Gen Zs (<26 year olds) are rescuing and breaking new ground within the queendom of our sistren, the bees.
Honeybees have a remarkably complex language. It includes dancing, headbutting and scaling vibrations. Each intriguing maneuver conveys specific and precise meaning. For example, when honeybees encounter giant Asian hornets their vibrational dialect quickly pulses up the scale. That is, the higher the pitch, the greater the peril.
Honeybees can communicate danger better than any other of the 900,000 or so kinds of insects. That’s why scientists are paying close attention to the bees because they spotlight toxicity within the environment. It’s high time for the lawmakers globally to ban all these deadly nerve poisons that are killing bees and birds, e.g., neonicotinoids, sulfoxaflors, flupyradifurone and chlorpyrifos.
Would you like to become a bee guardian? If so, consider making a ‘beeautiful’ sun hive. They are large (~8 ft) egg-shaped skeps woven from rye straw. Sun hives mimic a hollow inside a tree trunk left from big, old branches. Bees thrive within sun hives.

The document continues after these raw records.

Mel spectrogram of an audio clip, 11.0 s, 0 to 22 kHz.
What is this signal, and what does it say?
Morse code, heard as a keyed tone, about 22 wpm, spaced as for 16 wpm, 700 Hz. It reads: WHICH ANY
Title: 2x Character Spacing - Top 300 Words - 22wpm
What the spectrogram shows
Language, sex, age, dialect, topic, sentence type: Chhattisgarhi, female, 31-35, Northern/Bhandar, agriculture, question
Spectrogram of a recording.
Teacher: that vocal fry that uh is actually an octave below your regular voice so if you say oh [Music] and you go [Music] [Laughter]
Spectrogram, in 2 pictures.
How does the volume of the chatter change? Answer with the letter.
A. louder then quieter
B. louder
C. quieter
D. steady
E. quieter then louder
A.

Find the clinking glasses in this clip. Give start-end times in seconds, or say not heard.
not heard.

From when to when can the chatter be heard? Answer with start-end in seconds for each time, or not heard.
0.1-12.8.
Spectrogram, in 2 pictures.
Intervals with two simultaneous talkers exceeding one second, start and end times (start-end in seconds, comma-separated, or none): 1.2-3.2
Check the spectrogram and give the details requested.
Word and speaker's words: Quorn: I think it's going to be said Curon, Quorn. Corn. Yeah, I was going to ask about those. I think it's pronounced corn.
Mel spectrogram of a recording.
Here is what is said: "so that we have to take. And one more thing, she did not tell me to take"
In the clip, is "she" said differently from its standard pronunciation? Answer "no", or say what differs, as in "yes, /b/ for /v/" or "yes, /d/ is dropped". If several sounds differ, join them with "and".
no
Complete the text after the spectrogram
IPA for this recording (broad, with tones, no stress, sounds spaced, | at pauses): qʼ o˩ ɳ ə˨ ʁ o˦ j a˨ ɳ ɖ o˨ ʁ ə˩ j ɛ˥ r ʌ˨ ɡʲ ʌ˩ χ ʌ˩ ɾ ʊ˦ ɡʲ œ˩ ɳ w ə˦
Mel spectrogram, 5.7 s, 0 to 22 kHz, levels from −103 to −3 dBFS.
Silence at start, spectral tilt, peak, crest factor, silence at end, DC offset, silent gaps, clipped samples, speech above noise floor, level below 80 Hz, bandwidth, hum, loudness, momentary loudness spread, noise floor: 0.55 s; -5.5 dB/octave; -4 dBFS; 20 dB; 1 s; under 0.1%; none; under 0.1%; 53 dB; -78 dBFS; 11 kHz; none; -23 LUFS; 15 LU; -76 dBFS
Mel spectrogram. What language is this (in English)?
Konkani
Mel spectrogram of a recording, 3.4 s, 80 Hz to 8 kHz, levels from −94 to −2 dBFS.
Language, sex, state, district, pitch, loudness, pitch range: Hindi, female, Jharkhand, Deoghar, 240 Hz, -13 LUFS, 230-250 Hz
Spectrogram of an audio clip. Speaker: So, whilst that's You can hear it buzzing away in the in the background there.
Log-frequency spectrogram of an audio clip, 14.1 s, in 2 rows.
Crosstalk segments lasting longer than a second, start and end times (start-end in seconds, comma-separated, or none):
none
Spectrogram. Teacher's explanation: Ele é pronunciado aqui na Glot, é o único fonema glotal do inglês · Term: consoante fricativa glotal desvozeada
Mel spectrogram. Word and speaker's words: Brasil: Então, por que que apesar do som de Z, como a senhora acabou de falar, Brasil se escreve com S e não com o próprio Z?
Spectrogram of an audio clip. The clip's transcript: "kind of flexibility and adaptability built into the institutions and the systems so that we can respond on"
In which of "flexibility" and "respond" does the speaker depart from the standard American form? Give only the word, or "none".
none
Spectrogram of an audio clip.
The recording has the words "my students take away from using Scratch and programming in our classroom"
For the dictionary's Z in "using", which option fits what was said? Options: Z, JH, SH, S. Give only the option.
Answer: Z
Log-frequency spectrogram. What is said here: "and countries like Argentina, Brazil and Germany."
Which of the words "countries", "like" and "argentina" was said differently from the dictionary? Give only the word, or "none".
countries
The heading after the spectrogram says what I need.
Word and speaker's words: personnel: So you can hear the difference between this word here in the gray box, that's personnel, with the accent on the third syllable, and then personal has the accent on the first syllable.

Thank you to all our friends at Natural Beekeeping Trust for encouraging these pleasing shelters.
Gen Zs are helping to raise awareness of the importance of bees as our co-planetary partners. Jazlyn Smith, an 11-year-old artist from Albuquerque’s Sign Language Academy, designed the attractive personalized New Mexican pollinator license plates.
Our friends in the ‘Land of Enchantment’ can purchase these new plates for a mere $25 with a $15 annual fee. It will help rewild the roadside habitat with a kaleidoscope of native perennial spring, summer and autumn flowers, vital forage for all pollinators.
Monies raised from the ‘pollinator protection’ license plates will fund the wildflower planting program as well as educational gardens. The state will steward these glorious pollinator-friendly habitats by not mowing or spraying herbicides along roadsides. Kudos to New Mexico Gov. Michelle Lujan Grisham for embracing rewilding and championing a healthy future for insects, birds, waterways and the Gen Zs.
Is a Floridian solitary bee back from the brink, maybe? This summer the ultra-rare metallic blue calamintha bees (Osmia calaminthae) were spotted near Lake Wales Ridge, Florida. These bees hadn’t been seen for years. “We observed a shiny blue bee grabbing and rubbing its head on the top portion of the flower (Ashe’s calamint) 2-3 times,” remarked Florida Museum of Natural History researcher, Dr Chase Kimmel. “We were pretty shocked to see it!”
These tiny beauts are one of the most imperiled and geographically restricted native bees in North America. Sightings of our blue sistren in Central Florida are an encouraging sign of survival.
There are at least 20,000 species of bees on the planet and perhaps another 20,000 yet to be discovered. Until recently, it was believed that our buzzing compatriots were 8AM to 5PM workers. Not so according to observations by Gen Z researcher, James Dorey, Flinders University, South Australia. He discovered two Aussie native bees, the nomiine (Reepenia bituberculata) the marked bee (Meroglossa gemmata), that work late into the night.
Dorey recorded these wee darlings pollinating during dusk. These bees have enlarged compound and simple eyes, enabling them to conduct their buzzing affairs during the twilight hour within Australia’s tropical north. Are there other bee species with night vision in more arid, subtropical and temperate Austral regions that pollinate on the late shift?
Consider becoming an Earthkeeper by embracing wonder, curiosity, joy, harmony and peace of mind that await you and your family. Simply visit any nearby patch of nature, sit patiently, quietly listen, watch and enjoy nature’s thrilling pageantry.